The term ‘polyculture’ refers to the simultaneous cultivation or exploitation of multiple crops. Its use as a title for Trayte’s solo exhibition goes beyond this agricultural reference with allusion to the diversity of mediums, categories and methods of production in contemporary art practice. Jonathan Trayte makes work in an art context that overlaps with both functional design and traditional craft skills. There is, as my anecdotal introduction suggested, some comic potential in his voluptuous, super-sized vegetables (surprisingly, many of them are 1:1 casts of actual prize-winning specimens). Their glossy, luridly coloured surfaces recall the playfulness of pop art – Claes Oldenburg for example – but they also convey Trayte’s concern with the complex socio-economic relations of industrialised and globalised food production and marketing.
The evident quality of these two parallel exhibitions marks a new stage in the development of the Tetley as a significant venue for contemporary art in the north, with Bryony Bond as its new Creative Director. While the former Tetley Brewery headquarters is not always well suited to its gallery function, Polyculture in particular demonstrates its potential as a unique and stimulating space, optimising both its central open space and series of small, oak-panelled rooms. Lovers and Romances and Polyculture have no direct or obvious connection, but their juxtaposition invites audiences to make subtle associations. A mutual interest in the energy inherent in richly decorative colour, a shared delight in the sensuous and voluptuous qualities of natural form, and an implicit or explicit eroticism, all suggest a stronger connection between Paraskos and Trayte than first impressions might suggest.
Jonathan Trayte: Polyculture and Stass Paraskos: Lovers and Romances are on at The Tetley, Leeds, until 9 October 2016.

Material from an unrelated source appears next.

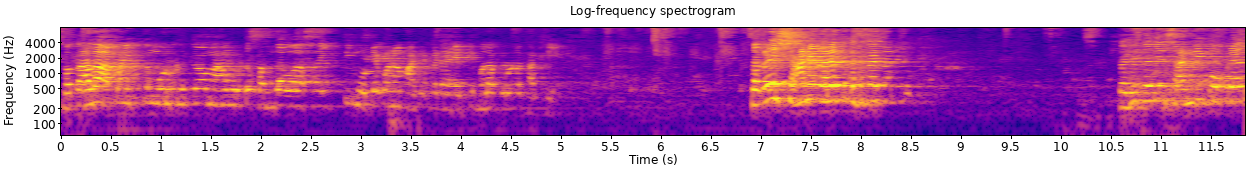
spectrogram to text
स्वतःला आपण इतकं मूर्ख किंवा महामूर्ख समजावं असा इतकी मोठेपणा माझ्याकडे आहे की मला पूर्ण खात्री आहे. सगळे शहाणे झाले तर कसं काय झाले? कधीतरी कधी कोपऱ्यात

Images: Installation view, Jonathan Trayte: Polyculture. Photo: Julian Lister.
Derek Horton © 2016